───── DATA LISTING

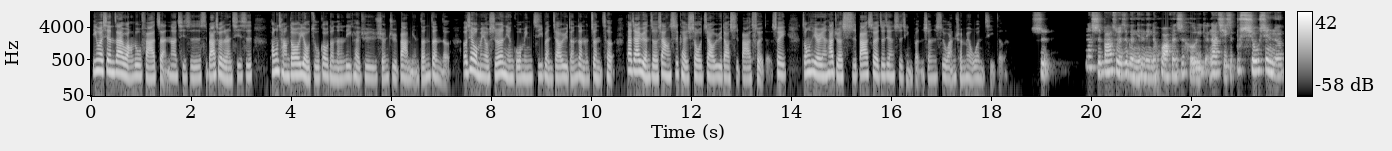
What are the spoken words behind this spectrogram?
因为现在网络发展，那其实十八岁的人其实。通常都有足够的能力可以去选举、罢免等等的，而且我们有十二年国民基本教育等等的政策，大家原则上是可以受教育到十八岁的。所以总体而言，他觉得十八岁这件事情本身是完全没有问题的。是，那十八岁这个年龄的划分是合理的。那其实不修宪呢，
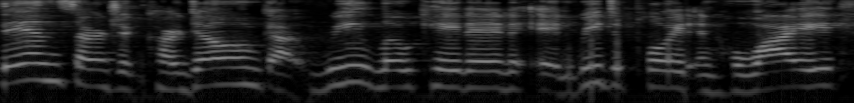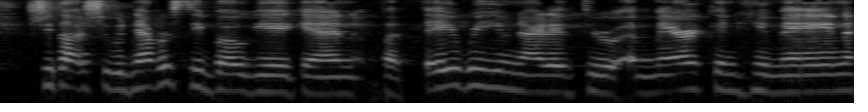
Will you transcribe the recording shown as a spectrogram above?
Then Sergeant Cardone got relocated and redeployed in Hawaii. She thought she would never see Bogey again, but they reunited through American Humane.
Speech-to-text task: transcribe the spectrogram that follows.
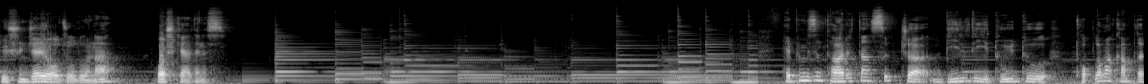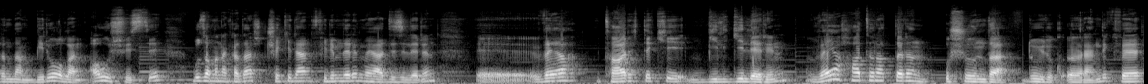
düşünce yolculuğuna hoş geldiniz. Hepimizin tarihten sıkça bildiği, duyduğu toplama kamplarından biri olan Auschwitz'i bu zamana kadar çekilen filmlerin veya dizilerin e, veya tarihteki bilgilerin veya hatıratların ışığında duyduk, öğrendik ve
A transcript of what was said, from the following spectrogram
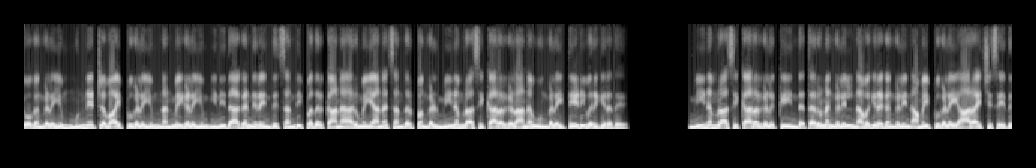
யோகங்களையும் முன்னேற்ற வாய்ப்புகளையும் நன்மைகளையும் இனிதாக நிறைந்து சந்திப்பதற்கான அருமையான சந்தர்ப்பங்கள் மீனம் ராசிக்காரர்களான உங்களை தேடி வருகிறது. மீனம் ராசிக்காரர்களுக்கு இந்த தருணங்களில் நவகிரகங்களின் அமைப்புகளை ஆராய்ச்சி செய்து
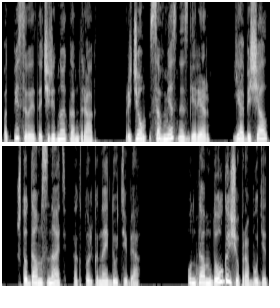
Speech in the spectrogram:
подписывает очередной контракт, причем совместно с Герер. Я обещал, что дам знать, как только найду тебя. Он там долго еще пробудет?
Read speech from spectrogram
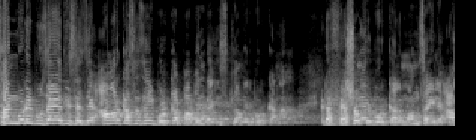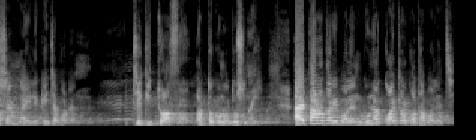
সাইনবোর্ডে বুঝাইয়া দিছে যে আমার কাছে যে বোরকা পাবেন এটা ইসলামের বোরকা না, এটা ফ্যাশনের বোরকা মন চাইলে আসেন নাইলে কেটে পড়েন। ঠিকই তো আছে, অর্থ কোনো দোষ নাই। এই তাড়াতাড়ি বলেন গুনা কয়টার কথা বলেছি?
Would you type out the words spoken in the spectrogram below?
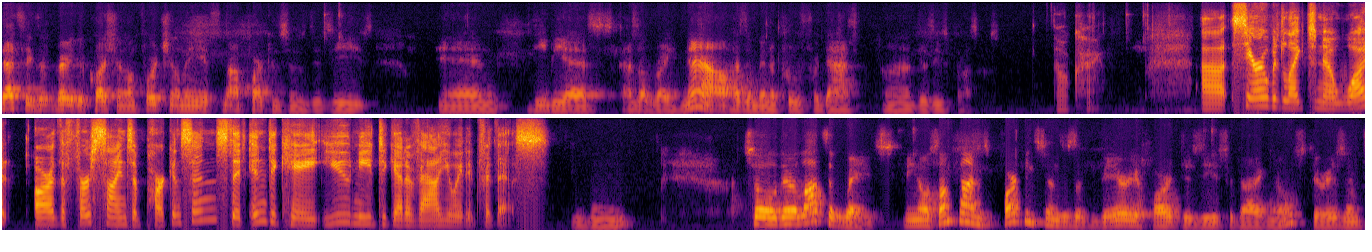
that's a very good question. Unfortunately, it's not Parkinson's disease. And DBS, as of right now, hasn't been approved for that uh, disease process. Okay. Uh, Sarah would like to know what are the first signs of Parkinson's that indicate you need to get evaluated for this? Mm-hmm. So there are lots of ways. You know, sometimes Parkinson's is a very hard disease to diagnose. There isn't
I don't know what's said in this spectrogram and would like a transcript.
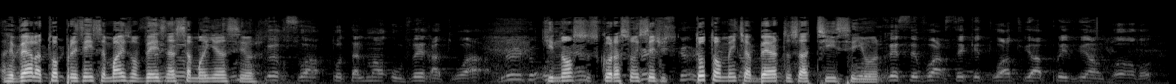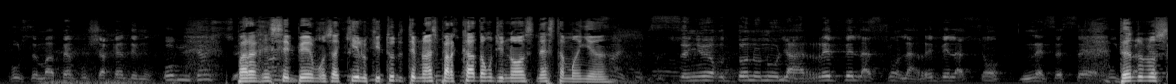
revela a tua presença mais uma vez nessa manhã, Senhor. Que nossos corações sejam totalmente abertos a ti, Senhor. Para recebermos aquilo que tu determinaste para cada um de nós nesta manhã. Dando-nos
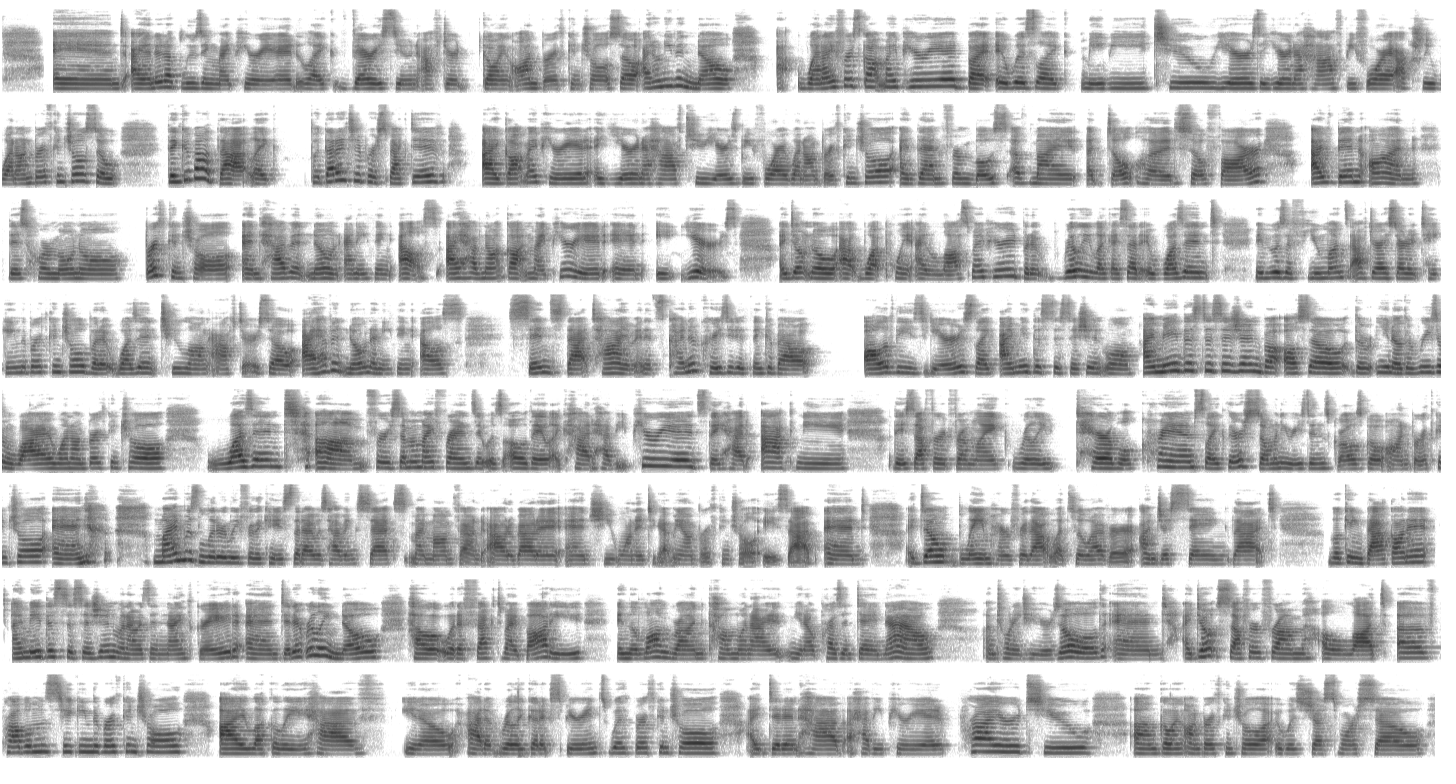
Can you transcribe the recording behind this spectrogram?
and I ended up losing my period like very soon after going on birth control. So I don't even know uh, when I first got my period, but it was like maybe two years, a year and a half before I actually went on birth control. So think about that. Like, put that into perspective. I got my period a year and a half, two years before I went on birth control. And then for most of my adulthood so far, I've been on this hormonal birth control and haven't known anything else. I have not gotten my period in eight years. I don't know at what point I lost my period, but it really, like I said, it wasn't, maybe it was a few months after I started taking the birth control, but it wasn't too long after. So I haven't known anything else since that time. And it's kind of crazy to think about all of these years like i made this decision well i made this decision but also the you know the reason why i went on birth control wasn't um, for some of my friends it was oh they like had heavy periods they had acne they suffered from like really terrible cramps. Like, there's so many reasons girls go on birth control, and mine was literally for the case that I was having sex. My mom found out about it and she wanted to get me on birth control ASAP. And I don't blame her for that whatsoever. I'm just saying that looking back on it, I made this decision when I was in ninth grade and didn't really know how it would affect my body in the long run come when I, you know, present day now. I'm 22 years old and I don't suffer from a lot of problems taking the birth control. I luckily have you know, had a really good experience with birth control. I didn't have a heavy period prior to um, going on birth control. It was just more so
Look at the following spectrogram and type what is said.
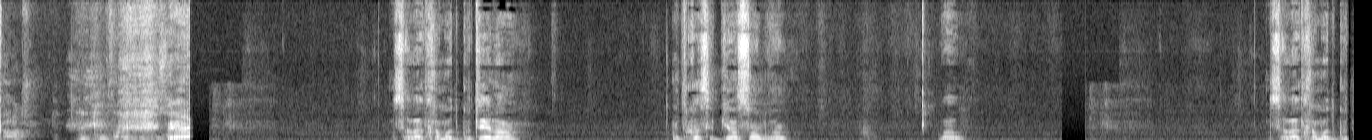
par contre, le crime, ça va être ça. Va être à mode goûter, là. hein. En tout cas, c'est bien sombre, hein. Waouh. Ça va être à mode goûter.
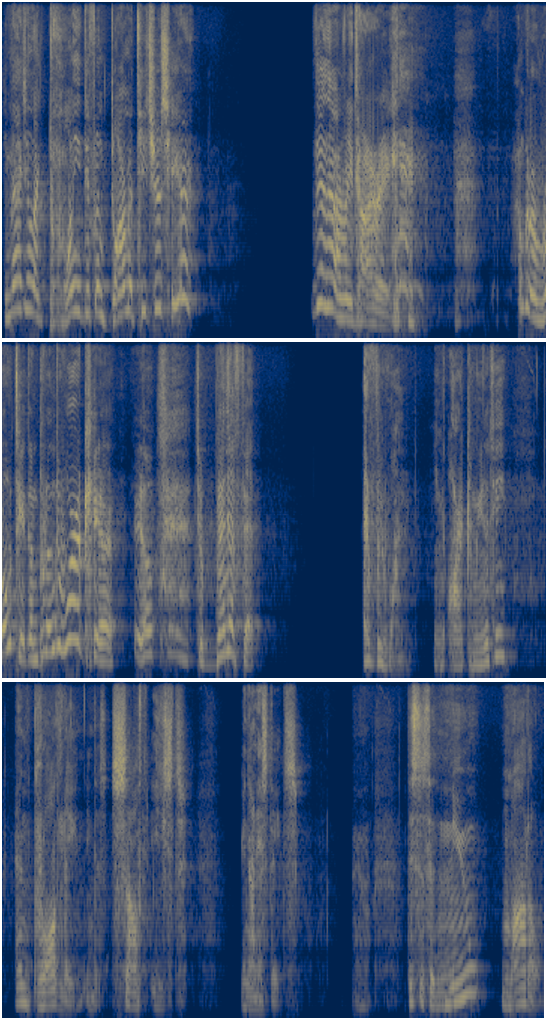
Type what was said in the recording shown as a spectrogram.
imagine like 20 different Dharma teachers here? They're not retiring. I'm going to rotate them, put them to work here, you know, to benefit everyone in our community and broadly in the southeast United States. You know, this is a new model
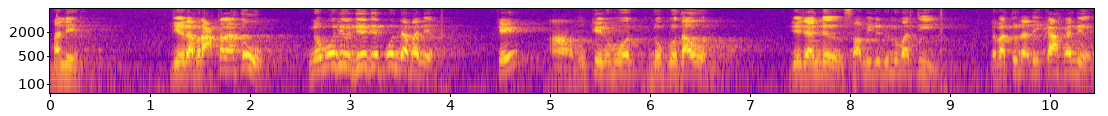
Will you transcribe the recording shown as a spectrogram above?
balik. Dia dah berakal lah tu. Nombor dia dia dia pun dah balik. Okey? Ha, mungkin umur 20 tahun. Dia janda, suami dia dulu mati. Lepas tu nak nikahkan dia.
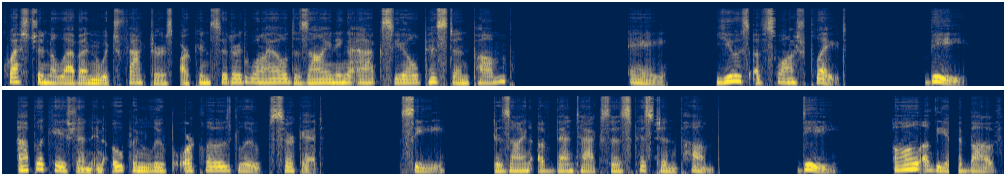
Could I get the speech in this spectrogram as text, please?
Question 11 Which factors are considered while designing axial piston pump? A. Use of swash plate. B. Application in open loop or closed loop circuit. C. Design of bent axis piston pump. D. All of the above.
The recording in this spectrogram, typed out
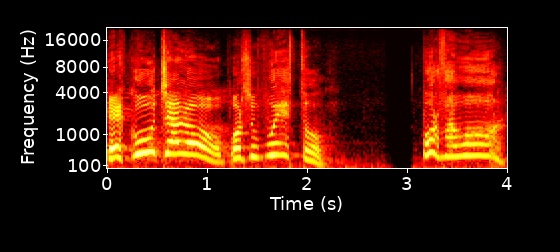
Escúchalo, por supuesto. Por favor.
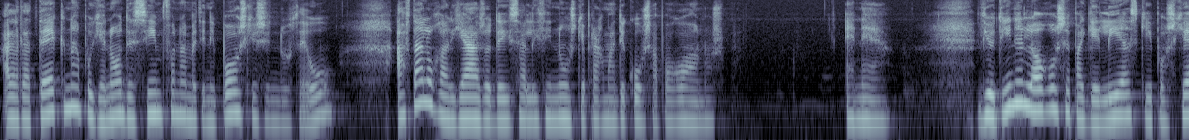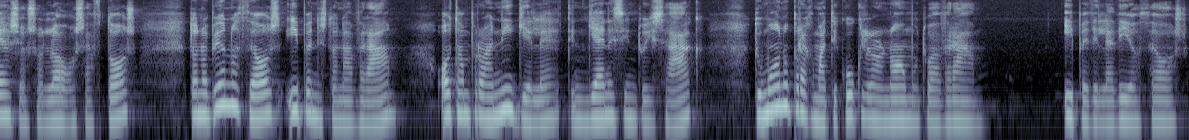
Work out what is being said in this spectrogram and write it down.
αλλά τα τέκνα που γεννώνται σύμφωνα με την υπόσχεση του Θεού, αυτά λογαριάζονται εις αληθινούς και πραγματικούς απογόνους. 9. Διότι είναι λόγος επαγγελίας και υποσχέσεως ο λόγος αυτός, τον οποίον ο Θεός είπε στον Αβραάμ όταν προανήγγελε την γέννηση του Ισαάκ, του μόνου πραγματικού κληρονόμου του Αβραάμ. Είπε δηλαδή ο Θεός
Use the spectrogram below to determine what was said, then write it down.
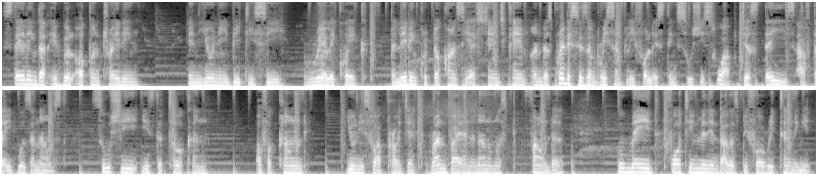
stating that it will open trading in Uni BTC really quick. The leading cryptocurrency exchange came under criticism recently for listing SushiSwap just days after it was announced. Sushi is the token of a cloned Uniswap project run by an anonymous founder who made $14 million before returning it.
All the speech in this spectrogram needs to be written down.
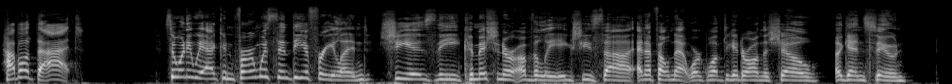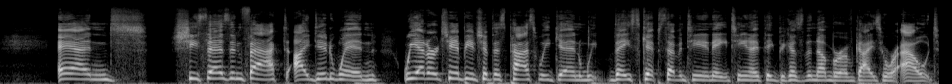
How about that? So anyway, I confirmed with Cynthia Frelund. She is the commissioner of the league. She's uh, NFL Network. We'll have to get her on the show again soon. And she says, in fact, I did win. We had our championship this past weekend. We, they skipped 17 and 18, I think, because of the number of guys who were out.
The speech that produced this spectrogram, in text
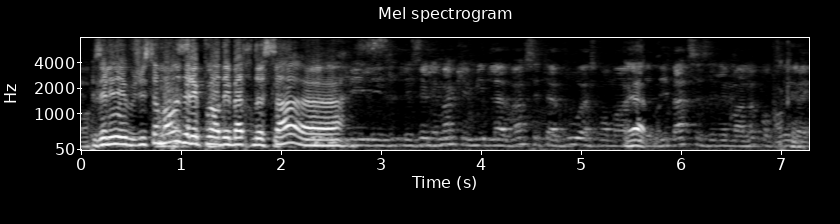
Vous allez justement, vous allez pouvoir débattre de ça. euh, Les, les- les éléments qui est mis de l'avant, c'est à vous à ce moment-là de débattre ces éléments-là pour dire, Ok. ben,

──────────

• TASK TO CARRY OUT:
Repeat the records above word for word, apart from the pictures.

• RESPONSE BELOW:
What are the spoken words behind this spectrogram?
因为现在网络发展，那其实十八岁的人其实。通常都有足够的能力可以去选举、罢免等等的，而且我们有十二年国民基本教育等等的政策，大家原则上是可以受教育到十八岁的。所以总体而言，他觉得十八岁这件事情本身是完全没有问题的。是，那十八岁这个年龄的划分是合理的。那其实不修宪呢，
Will you transcribe the recording shown as a spectrogram above?
Then Sergeant Cardone got relocated and redeployed in Hawaii. She thought she would never see Bogey again, but they reunited through American Humane.
Speech-to-text task: transcribe the spectrogram that follows.
düşünce yolculuğuna hoş geldiniz. Hepimizin tarihten sıkça bildiği, duyduğu toplama kamplarından biri olan Auschwitz'i bu zamana kadar çekilen filmlerin veya dizilerin e, veya tarihteki bilgilerin veya hatıratların ışığında duyduk, öğrendik ve
A transcript of what was said, from the following spectrogram
யோகங்களையும் முன்னேற்ற வாய்ப்புகளையும் நன்மைகளையும் இனிதாக நிறைந்து சந்திப்பதற்கான அருமையான சந்தர்ப்பங்கள் மீனம் ராசிக்காரர்களான உங்களை தேடி வருகிறது. மீனம் ராசிக்காரர்களுக்கு இந்த தருணங்களில் நவகிரகங்களின் அமைப்புகளை ஆராய்ச்சி செய்து
Speech in the spectrogram:
подписывает очередной контракт, причем совместно с Герер. Я обещал, что дам знать, как только найду тебя. Он там долго еще пробудет?
Read speech from spectrogram
সাইনবোর্ডে বুঝাইয়া দিছে যে আমার কাছে যে বোরকা পাবেন এটা ইসলামের বোরকা না, এটা ফ্যাশনের বোরকা মন চাইলে আসেন নাইলে কেটে পড়েন। ঠিকই তো আছে, অর্থ কোনো দোষ নাই। এই তাড়াতাড়ি বলেন গুনা কয়টার কথা বলেছি?
Would you type out the words spoken in the spectrogram below?
that's a very good question. Unfortunately, it's not Parkinson's disease. And DBS, as of right now, hasn't been approved for that uh, disease process. Okay. Uh, Sarah would like to know what are the first signs of Parkinson's that indicate you need to get evaluated for this? Mm-hmm. So there are lots of ways. You know, sometimes Parkinson's is a very hard disease to diagnose. There isn't
I don't know what's said in this spectrogram and would like a transcript.
revela a tua presença mais uma vez nessa manhã, Senhor. Que nossos corações sejam totalmente abertos a ti, Senhor. Para recebermos aquilo que tu determinaste para cada um de nós nesta manhã. Dando-nos
Can you transcribe the recording behind this spectrogram?
and I ended up losing my period like very soon after going on birth control. So I don't even know uh, when I first got my period, but it was like maybe two years, a year and a half before I actually went on birth control. So think about that. Like, put that into perspective. I got my period a year and a half, two years before I went on birth control. And then for most of my adulthood so far, I've been on this hormonal birth control and haven't known anything else. I have not gotten my period in eight years. I don't know at what point I lost my period, but it really, like I said, it wasn't, maybe it was a few months after I started taking the birth control, but it wasn't too long after. So I haven't known anything else since that time. And it's kind of crazy to think about all of these years like i made this decision well i made this decision but also the you know the reason why i went on birth control wasn't um, for some of my friends it was oh they like had heavy periods they had acne they suffered from like really terrible cramps. Like, there's so many reasons girls go on birth control, and mine was literally for the case that I was having sex. My mom found out about it and she wanted to get me on birth control ASAP. And I don't blame her for that whatsoever. I'm just saying that looking back on it, I made this decision when I was in ninth grade and didn't really know how it would affect my body in the long run come when I, you know, present day now. I'm 22 years old and I don't suffer from a lot of problems taking the birth control. I luckily have you know, had a really good experience with birth control. I didn't have a heavy period prior to um, going on birth control. It was just more so
Look at the following spectrogram and type what is said.
par contre, le crime, ça va être ça. Va être à mode goûter, là. hein. En tout cas, c'est bien sombre, hein. Waouh. Ça va être à mode goûter.
Type what was said in the recording shown as a spectrogram.
imagine like 20 different Dharma teachers here? They're not retiring. I'm going to rotate them, put them to work here, you know, to benefit everyone in our community and broadly in the southeast United States. You know, this is a new model
Will you transcribe the recording shown as a spectrogram above?
balik. Dia dah berakal lah tu. Nombor dia dia dia pun dah balik. Okey? Ha, mungkin umur 20 tahun. Dia janda, suami dia dulu mati. Lepas tu nak nikahkan dia.
Could I get the speech in this spectrogram as text, please?
Question 11 Which factors are considered while designing axial piston pump? A. Use of swash plate. B. Application in open loop or closed loop circuit. C. Design of bent axis piston pump. D. All of the above.
The recording in this spectrogram, typed out
Escúchalo, por supuesto. Por favor.
Work out what is being said in this spectrogram and write it down.
αλλά τα τέκνα που γεννώνται σύμφωνα με την υπόσχεση του Θεού, αυτά λογαριάζονται εις αληθινούς και πραγματικούς απογόνους. 9. Διότι είναι λόγος επαγγελίας και υποσχέσεως ο λόγος αυτός, τον οποίον ο Θεός είπε στον Αβραάμ όταν προανήγγελε την γέννηση του Ισαάκ, του μόνου πραγματικού κληρονόμου του Αβραάμ. Είπε δηλαδή ο Θεός
Use the spectrogram below to determine what was said, then write it down.
stating that it will open trading in Uni BTC really quick. The leading cryptocurrency exchange came under criticism recently for listing SushiSwap just days after it was announced. Sushi is the token of a cloned Uniswap project run by an anonymous founder who made $14 million before returning it.
All the speech in this spectrogram needs to be written down.
How about that? So anyway, I confirmed with Cynthia Frelund. She is the commissioner of the league. She's uh, NFL Network. We'll have to get her on the show again soon. And she says, in fact, I did win. We had our championship this past weekend. We, they skipped 17 and 18, I think, because of the number of guys who were out.
The speech that produced this spectrogram, in text
Vous allez justement, vous allez pouvoir débattre de ça. euh, Les, les- les éléments qui est mis de l'avant, c'est à vous à ce moment-là de débattre ces éléments-là pour dire, Ok. ben,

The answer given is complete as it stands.